When trying to construct a matching second grid, you will find out that the possibilities of matching the structures are limited. The G-structure behaves very exclusive: G-quadrants not only combine with G-quadrants to form a grid (see the scheme above), they also match only with their own (reflected) structure in the other grid. Below is summarized how the structures in the two grids for each quadrant match upon each other (are

“orthogonal” with each other).

G <> G*

A <> B, H

B <> A, K*,

C <> C*, H*

C <> C*, K
H <> H*, K*, C*, A,

K <> K*, H*, C, B*

The combinations

See below the combination possibilities, based on the 30 0-quadrants,  and the calculated amount of squares, number 1 upper-left,  the combination can produce.

For the calculation it is crucial to distinguish between:

• reflexive combinations, which means: concerning structure the grids are diagonal reflections of each other (e.g. combination 1, 3a, 3b, 4a, 4b, etc..); when swapping the grids they give only rise to diagonal reflections of already made squares;
• non-reflexive combinations (e.g. combination 2, 4c, etc..) ; they give rise to new squares when swapping the grids.

The number in the X-column stands for the amount of squares in the group concerned with a special magic property, viz. that in each row and column not only the sum of the numbers on position 1 to 4 and 5 to 8, but also the sum of the numbers on position 3 to 6 gives the magic sum of 130.

Row/column grid

r x k

k/r-switch

Total

X

1

 G G G* G* G G G* G*

48x48

= 2304

-

=    2304

36

2

 A A B B A A B B

12x12

=   144

+   144

=      288

3a

 C C C* C* C C C* C*

12x12

=   144

-

=      144

C1, C3, C5

36

3b

 C C C* C* C C C* C*

12x12

=   144

-

=      144

4a

 C A* C* B* B C* A C

12x12

=   144

-

=      144

4b

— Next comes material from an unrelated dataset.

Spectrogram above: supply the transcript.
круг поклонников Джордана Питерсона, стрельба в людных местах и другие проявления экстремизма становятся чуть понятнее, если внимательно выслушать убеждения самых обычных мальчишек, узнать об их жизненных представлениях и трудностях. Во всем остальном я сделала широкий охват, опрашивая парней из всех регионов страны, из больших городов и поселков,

 C A C* B B* C* A* C

12x12

=   144

-

=      144

4c

 A C B C* C* B* C A*

12x12

=   144

+   144

=      288

5a

 C A* C* B* C A* C* B*

12x12

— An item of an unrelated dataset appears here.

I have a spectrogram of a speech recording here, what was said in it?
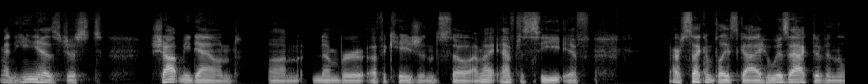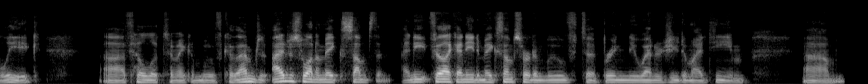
and he has just shot me down on number of occasions. So I might have to see if our second place guy, who is active in the league, uh, if he'll look to make a move because I'm just, I just want to make something. I need feel like I need to make some sort of move to bring new energy to my team, um,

=   144

+   144

=      288

5b

 C C C* C* B* B* A* A*

12x12

=   144

+   144

=      288

5c

 B C* A C B C* A C

12x12

=   144

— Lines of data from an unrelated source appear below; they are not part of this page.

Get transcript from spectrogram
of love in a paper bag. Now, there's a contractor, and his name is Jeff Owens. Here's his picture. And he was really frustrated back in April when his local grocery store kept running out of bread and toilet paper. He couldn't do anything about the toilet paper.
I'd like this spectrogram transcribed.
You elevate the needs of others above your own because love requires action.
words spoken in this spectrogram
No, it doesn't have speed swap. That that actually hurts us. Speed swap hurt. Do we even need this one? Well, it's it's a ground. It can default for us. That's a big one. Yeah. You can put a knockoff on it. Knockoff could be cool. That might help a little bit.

+   144

=      288

5d

 A A B B C* C* C C

12x12

=   144

+   144

=      288

6

 H H H* H* H H H* H*

48x12

= 576

-

=     576

7

 K K K* K* K K K* K*

48x12

= 576

-

=     576

144

8

 H H K* K* H H K* K*

48x12

= 576

+ 576

=    1152

9a

 H H H* H* H H K* K*

48x12

= 576

+ 576

=    1152

9b

 H H K* K* H H H* H*

48x12

=   576

+ 576

=    1152

9c

 K K K* K* K K H* H*

48x12

= 576

+ 576

=    1152

9d

 K K H* H* K K K* K*

48x12

=   576

+ 576

=    1152

10a

 H K H* H* H K K* K*

48x12

= 576

-

=     576

10b

 K H K* K* K H H* H*

48x12

= 576

-

=     576

10c

 H K K* K* H K H* H*

48x12

= 576

+ 576

=    1152

11

 H H A A H H A A

48 x 6

=   288

+ 288

=      576

144

12

 H H C* C* H H C* C*